Le samouraï (1967)
A samurai trapped in the modern day's cage
The movie begins with an empty room but after a few seconds, a lonely samurai lights a cigarette to show us that it's not quite empty. Then, after the opening credits, genius Melville gives us a clever quote: "There is no greater solitude than that of the samurai unless it is that of the tiger in the jungle... Perhaps...", with only one line, Melville summarizes the whole movie. First scenes of the movie last about 10 minutes with no word spoken, this is a technique which Melville knows how to use so we can barely notice the silence, like in Le Cercle Rouge that has a heist scene which lasts 25 minutes without any dialog. Le Samouraï has many silent moments but they are very meaningful. We follow Jeff in his daily life with his special principles, we can guess that all of his days are the same and he obeys the same rules everyday. He seems to be loving a woman but he doesn't know how to show her his feelings. This character is played by Alain Delon who only uses one facial expression during the movie which is enough according to the nature of his character. Jeff's only friend is a small bird who has been trapped in a cage, too.They seem to have a supernatural connection with each other, they can't speak each other's languages but they have this ability to understand each other, they can empathize with each other. The bird knew how to warn him after two policemen had sneaked into his house.
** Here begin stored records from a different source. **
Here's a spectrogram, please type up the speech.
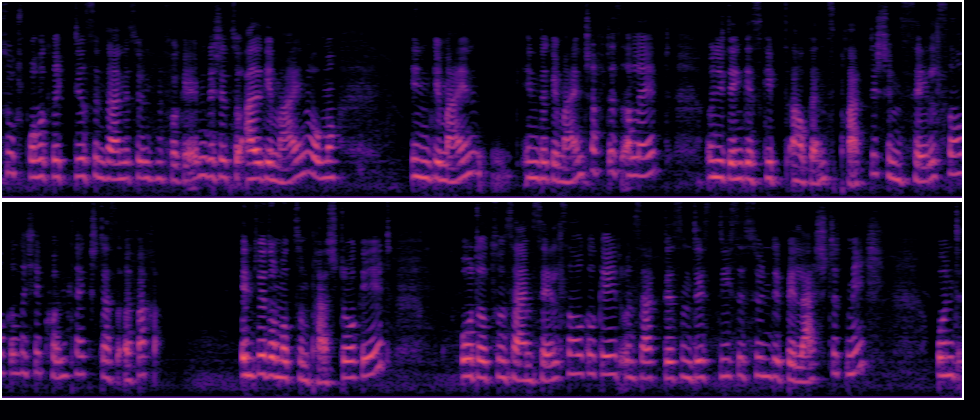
zugesprochen kriegt, dir sind deine Sünden vergeben. Das ist jetzt so allgemein, wo man in, Gemein in der Gemeinschaft das erlebt. Und ich denke, es gibt es auch ganz praktisch im seelsorgerlichen Kontext, dass einfach entweder man zum Pastor geht oder zu seinem Seelsorger geht und sagt, das und das, diese Sünde belastet mich und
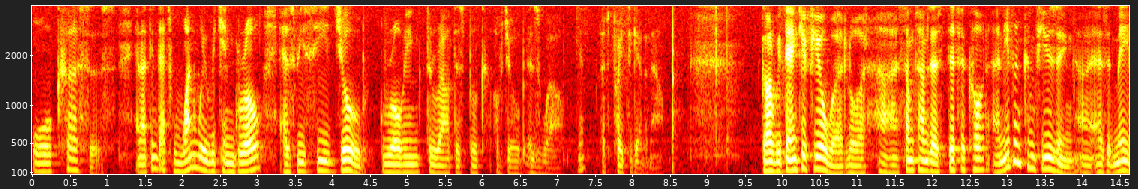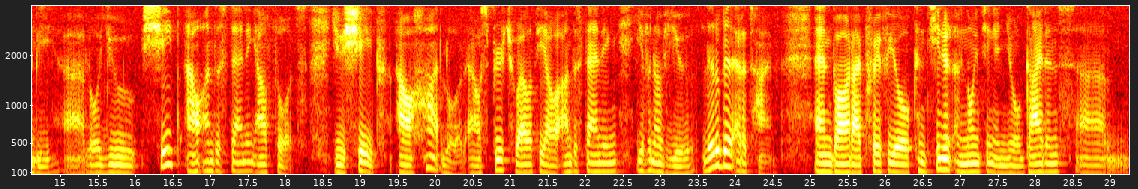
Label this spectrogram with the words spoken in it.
or curses. And I think that's one way we can grow as we see Job growing throughout this book of Job as well. Yeah? Let's pray together now. God, we thank you for your word, Lord. Uh, sometimes as difficult and even confusing uh, as it may be, uh, Lord, you shape our understanding, our thoughts. You shape our heart, Lord, our spirituality, our understanding, even of you, a little bit at a time. And God, I pray for your continued anointing and your guidance. Um,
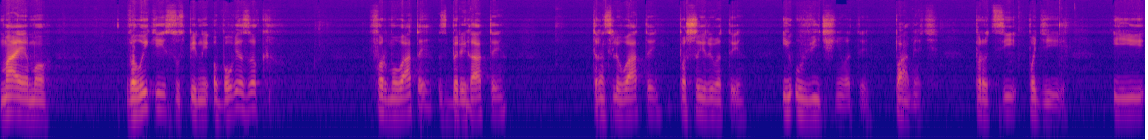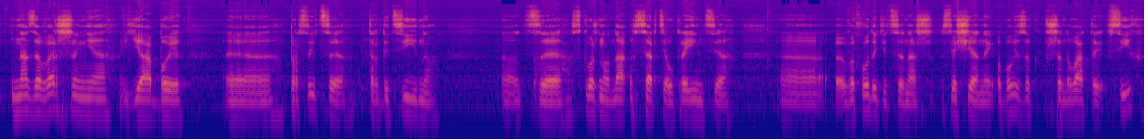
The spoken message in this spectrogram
маємо великий суспільний обов'язок формувати, зберігати, транслювати, поширювати і увічнювати пам'ять про ці події. І на завершення я би е, просив це традиційно, е, це з кожного на- серця українця е, виходить, і це наш священний обов'язок вшанувати всіх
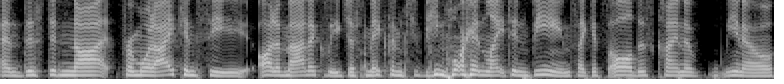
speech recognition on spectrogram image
And this did not, from what I can see, automatically just make them to be more enlightened beings. Like it's all this kind of, you know,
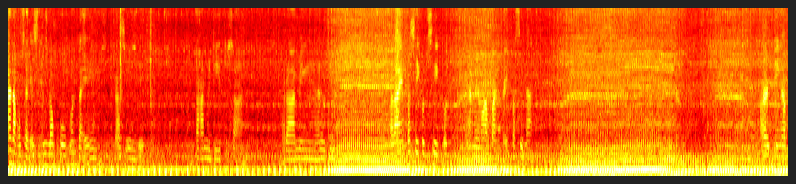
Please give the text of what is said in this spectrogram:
sana kung sa SM lang pupunta eh. Kaso hindi. Punta kami dito sa. Maraming ano dito. Maraming pasikot-sikot. Kaya may mga pantay pa sila. Arting of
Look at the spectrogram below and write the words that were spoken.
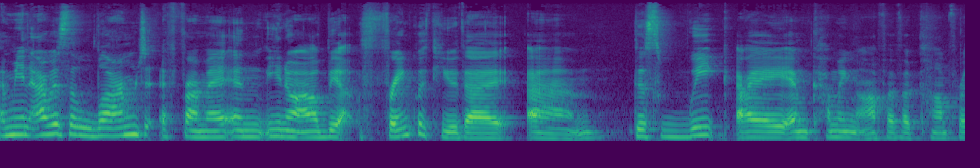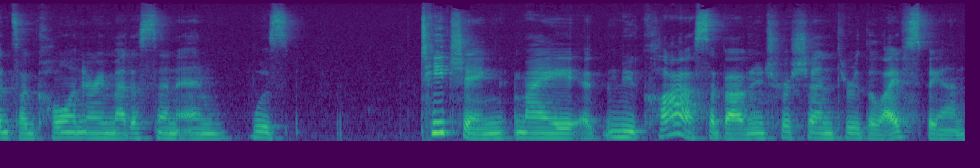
I mean, I was alarmed from it. And, you know, I'll be frank with you that um, this week I am coming off of a conference on culinary medicine and was teaching my new class about nutrition through the lifespan.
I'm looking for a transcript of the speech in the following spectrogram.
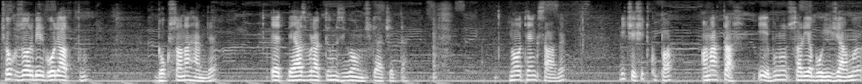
Çok zor bir gol attım. 90'a hem de. Evet beyaz bıraktığımız iyi olmuş gerçekten. No thanks abi. Bir çeşit kupa. Anahtar. İyi bunu sarıya boyayacağımı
No wonder Martin Scorsese has pointed to Jean-Pierre Melville as a key influence, I imagine Le Samouraï could be a suitable movie to watch before making Taxi Driver.
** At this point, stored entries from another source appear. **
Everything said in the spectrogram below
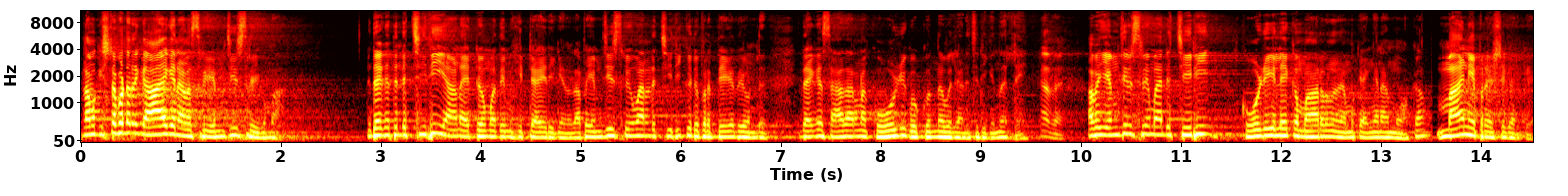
നമുക്ക് ഇഷ്ടപ്പെട്ട ഒരു ഗായകനാണ് ശ്രീ എം ജി ശ്രീകുമാർ. ഇദ്ദേഹത്തിന്റെ ചിരിയാണ് ഏറ്റവും അധികം ഹിറ്റായിരിക്കുന്നത്. അപ്പോൾ എം ജി ശ്രീകുമാറിന്റെ ചിരിക്കൊരു പ്രത്യേകതയുണ്ട്. ഇദ്ദേഹം സാധാരണ കോഴി കൊക്കുന്ന പോലെയാണ് ചിരിക്കുന്നത് അല്ലേ അതെ. അപ്പൊ എം ജി ശ്രീമാന്റെ ചിരി കോഴിയിലേക്ക് മാറുന്നത് നമുക്ക് എങ്ങനെയാന്ന് നോക്കാം. മാന്യ പ്രേക്ഷകർക്ക്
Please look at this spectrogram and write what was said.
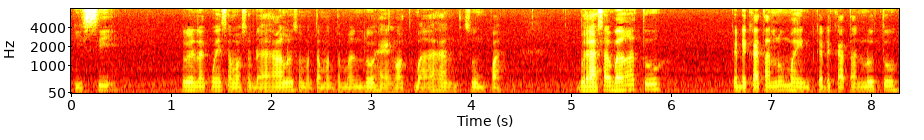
PC lu enak main sama saudara lu sama teman-teman lu hangout bareng sumpah. Berasa banget tuh kedekatan lu main kedekatan lu tuh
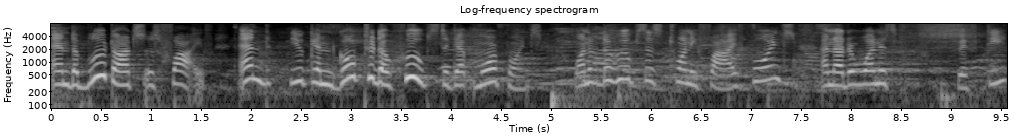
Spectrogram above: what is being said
and the blue dots is 5. And you can go to the hoops to get more points. One of the hoops is 25 points, another one is 50,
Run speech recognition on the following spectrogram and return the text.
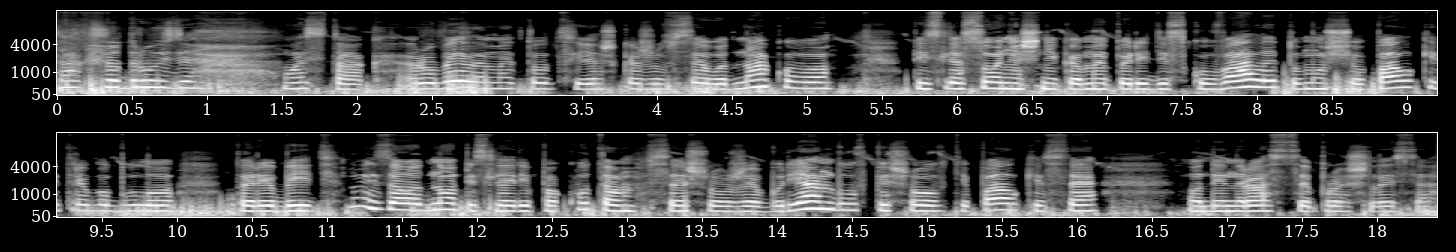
Так що, друзі, ось так. Робили ми тут, я ж кажу, все однаково. Після соняшника ми передіскували, тому що палки треба було перебити. Ну і заодно після ріпаку там все, що вже бур'ян був, пішов, ті палки, все один раз це пройшлися.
The movie has one of those endings that I can never forget. Jeff has 'been paid' to murder someone he cares for, a perfectionist hit-man goes to kill someone with an unloaded gun, he gives away his precious hat because he knows what's going to happen, he puts on his gloves in front of a bartender in order to gain his attention and make sure everything goes according to plan, he approaches to the target and takes out his gun in front of a crowd which is a strange thing for a hit-man to do, then, the thing which he was expecting happens. He chose his own destiny.
We have two possibilities for Jeff's motions, either he was tired of his life and wanted to die in a way which he considered honorable, or he had gotten used to his way of living so much that he couldn't miss one single job, after all, you've got to stick to your principles.